  • Establishments that are solely engaged in the storage of refrigerated unexposed packaged foods when temperature controls are necessary to prevent pathogen growth. These firms must: (See complete requirements in §117.206)

    1. Establish and implement temperature controls adequate to significantly minimize or prevent pathogen growth, and toxin formation,
    2. Monitor the temperature controls at adequate frequency,
    3. Take appropriate corrective actions when there is loss of temperature control,
    4. Verify temperature controls,
    5. Establish and maintain records.

NOTE: Warehouse and distribution establishments engaged in the storage of any exposed food products and/or engaged in any processing/ manufacturing activities or “value added services” (e.g. blast freezing, roasting, tempering, labeling, repacking), may be subject to the PC rule requirements where they need to conduct a hazard analysis and may need to implement preventive controls.

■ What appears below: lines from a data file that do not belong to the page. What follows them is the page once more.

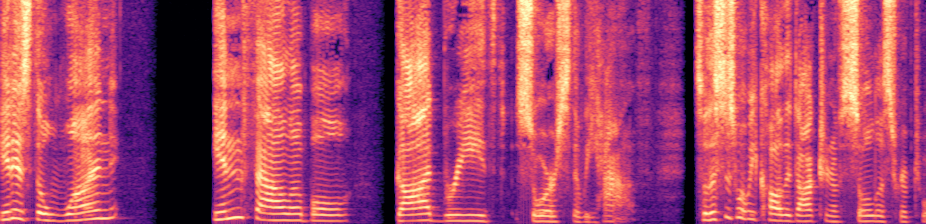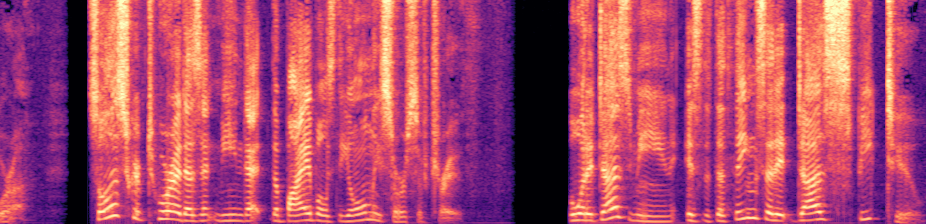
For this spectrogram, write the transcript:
It is the one infallible, God breathed source that we have. So, this is what we call the doctrine of sola scriptura. Sola scriptura doesn't mean that the Bible is the only source of truth. But what it does mean is that the things that it does speak to,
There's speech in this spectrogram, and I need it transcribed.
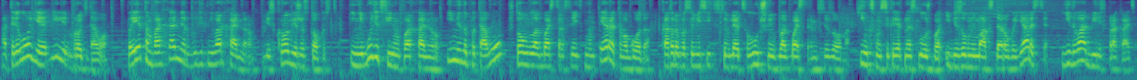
а трилогия или вроде того. При этом Вархаммер будет не Вархаммером, без крови и жестокости. И не будет фильма по Вархаммеру именно потому, что у блокбастера с рейтингом R этого года, который по совместительству является лучшими блокбастерами сезона, «Кингсман. Секретная служба» и «Безумный Макс. Дорога ярости», едва отбились в прокате.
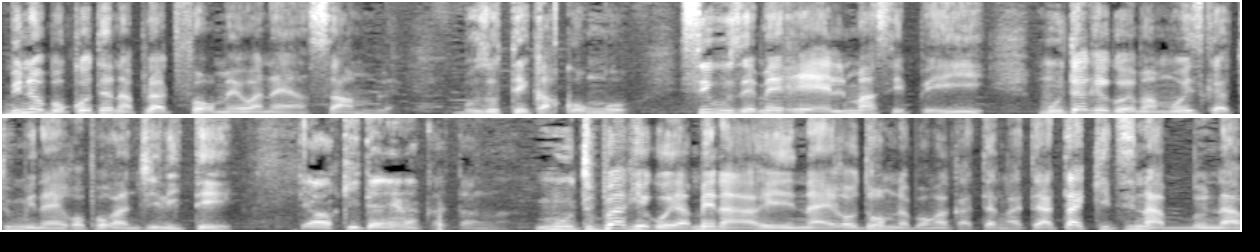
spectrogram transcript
Bino bokota na plateforme wana ya ensemble. Bozoteka congo. Si vous aimez réellement ce pays motu ake koyamba moïse katumbi na aéroport ya njili te akitani na katanga. Mutu mpe ake koyambe na, aérodrome na bango katanga. Te ata kiti na, na,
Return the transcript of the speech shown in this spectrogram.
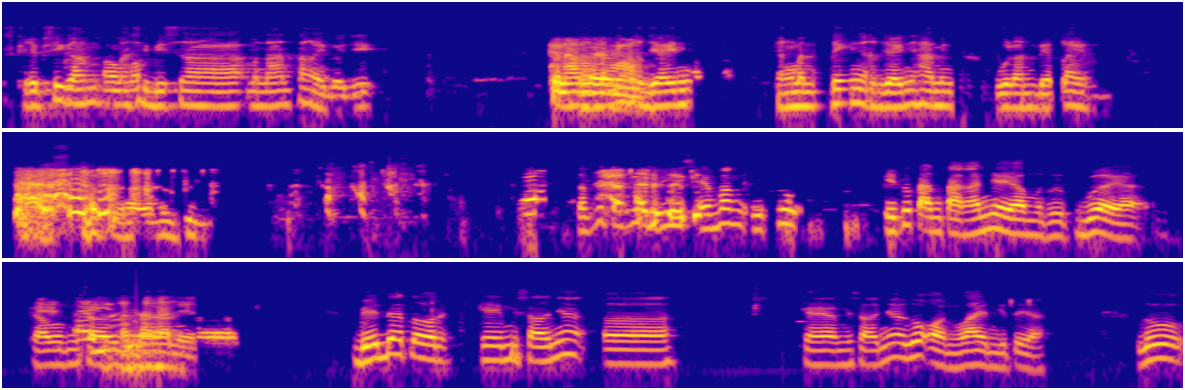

Updated Good Manufacturing Practices (modernized GMPs)

The PCHF Rule also updates the current Good Manufacturing Practice requirements. All food establishments (regardless of exemption status) are subject to modernized GMP regulations. The new updates include:

  • Clarifications on protections against cross-contact of food by allergens,
  • Deletion of certain nonbinding provisions (any language containing “recommendations”),
  • Some previously nonbinding provisions are now modified to be binding provisions.

An example is education and training, in which management is now required to ensure that all employees who manufacture, process, pack or hold food are qualified to perform their assigned duties. These employees must have the necessary combination of education, training, and/or experience necessary to manufacture, process, pack, or hold clean and safe food. Individuals must receive training in the principles of food hygiene and food safety, including the importance of employee health and hygiene).

How does the Preventive Controls Plan compared to a HACCP plan?

The general concepts are very similar. However, these “preventive controls plans” also cover monitoring, records, and corrective actions for items that are generally considered pre-requisite programs in HACCP plans, including food allergen controls, sanitation controls, and a recall plan. The table below compares the requirements for both plans



PC Rule Food Safety Plan

Hazard Analysis

Biological, chemical, physical hazards

Biological, Physical & Chemical. Chemical hazards include radiological hazards. Also, consideration of economically motivated adulteration (21 CFR 117.130(b)(1)(ii))

Preventive Controls

CCPs for processes

Process CCPs + controls at other points that are not CCPs (21 CFR 117.135(a)(2))

Parameters and values

Critical limits at CCPs

Parameters and minimum/maximum values (equivalent to critical limits for process controls) (21 CFR 117.135(c)(1))


Required for CCPs

Required as appropriate for preventive controls (21 CFR 117.145)

Corrective actions and Corrections

Corrective actions

Corrective actions or corrections as appropriate (21 CFR 117.150(a))

Verification (including validation)

For process controls

Verification as appropriate for all preventive controls; validation for process controls; supplier verification required when supplier controls a hazard (21 CFR 117.155, 117.160)


For process controls

As appropriate for all preventive controls (21 CFR 117.190)

Recall plan

Not required in the plan

Required when a hazard requiring a preventive control is identified (21 CFR 117.139)